The Appellate Division declined to consider Mendez's claim regarding the


prosecutor's remarks on summation, because Mendez had not
contemporaneously objected to the remarks. Although the Appellate Division
rendered its decision on that procedural ground, it went on to comment that if it
were to consider the claim, it would find it meritless. The New York Court of
Appeals denied leave to appeal. People v. Mendez, 81 N.Y.2d 889 (1993).

On August 14, 1994, Mendez sought a writ of habeas corpus from the Southern
District. In an Opinion dated February 13, 1996, the district court held that
Mendez's claim was unexhausted, as he had not "fairly presented his federal
claim to the state courts." See Picard v. Connor, 404 U.S. 270, 275-76 (1971);
Daye v. Attorney General of State of New York, 696 F.2d 186, 191 (2d
Cir.1982) (in banc ). Specifically, the district court decided that the alleged
impropriety of a prosecutor's remarks does not necessarily invoke any federal
constitutional right, and that the record presented to the Appellate Division did
not demonstrate that the prosecutor's remarks "so infected the trial with
unfairness as to make the resulting conviction a denial of due process."

Donnelly v. DeChrisotoforo, 416 U.S. 637, 643 (1973). In an Order dated


February 20, 1996, the district court denied the writ. Mendez filed notice of
appeal on March 11, and on April 1, 1996, the district court granted a
certificate of probable cause.
4

On appeal, Mendez contends that federal review was preserved because he

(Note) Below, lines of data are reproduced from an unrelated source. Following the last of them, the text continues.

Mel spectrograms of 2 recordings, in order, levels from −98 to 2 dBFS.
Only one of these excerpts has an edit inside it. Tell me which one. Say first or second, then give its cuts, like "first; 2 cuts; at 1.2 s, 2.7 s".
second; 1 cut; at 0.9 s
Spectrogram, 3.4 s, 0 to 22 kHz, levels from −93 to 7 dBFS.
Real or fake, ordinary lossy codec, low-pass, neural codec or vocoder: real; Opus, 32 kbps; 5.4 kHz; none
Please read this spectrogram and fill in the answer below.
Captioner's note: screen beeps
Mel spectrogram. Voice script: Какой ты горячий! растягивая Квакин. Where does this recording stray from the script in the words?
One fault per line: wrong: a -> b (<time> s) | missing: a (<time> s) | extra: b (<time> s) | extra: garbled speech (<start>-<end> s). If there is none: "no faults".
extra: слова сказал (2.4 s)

adequately raised a federal constitutional issue before the Appellate Division,
and because the Appellate Division considered the merits of his constitutional
claim, albeit in dictum. We conclude that Mendez did not exhaust his claim in
the state courts, substantially for the reasons stated in Judge Sweet's Opinion of
February 13, 1996.

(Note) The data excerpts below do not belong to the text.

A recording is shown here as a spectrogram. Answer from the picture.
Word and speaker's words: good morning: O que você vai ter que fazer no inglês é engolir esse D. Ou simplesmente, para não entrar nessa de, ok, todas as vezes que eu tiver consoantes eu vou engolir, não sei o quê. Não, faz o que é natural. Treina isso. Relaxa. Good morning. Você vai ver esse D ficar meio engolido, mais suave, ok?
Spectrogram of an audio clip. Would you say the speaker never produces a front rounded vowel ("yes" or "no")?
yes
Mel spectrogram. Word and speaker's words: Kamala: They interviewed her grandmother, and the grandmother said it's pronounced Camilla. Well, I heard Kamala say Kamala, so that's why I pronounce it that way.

The Superintendent argues that the district court erroneously granted a


certificate of probable cause. A certificate of probable cause requires a
"substantial showing of the denial of a federal right." Barefoot v. Estelle, 463
U.S. 880, 893 (1983). However, this does not require that the individual
seeking a writ show that he would prevail on the merits, given that "he has
already failed in that endeavor." Id. at 893 n. 4. Instead, he must show that 1)
the issues are debatable among reasonable jurists, 2) a court could resolve the
issues differently, or 3) that the questions are "adequate to deserve recognition
to proceed further." Id. We have found that "if a [district court] judge requires
the respondent to answer [rather than summarily dismissing the case], he
should normally allow the petitioner to appeal an adverse decision." Dory v.
Commissioner of Correction in New York, 865 F.2d 44, 46 (2d Cir.1989). We
believe that the district court properly granted a certificate of probable cause.

We have examined all of Mendez's contentions, and find them to be without


merit. The judgment of the district court is AFFIRMED.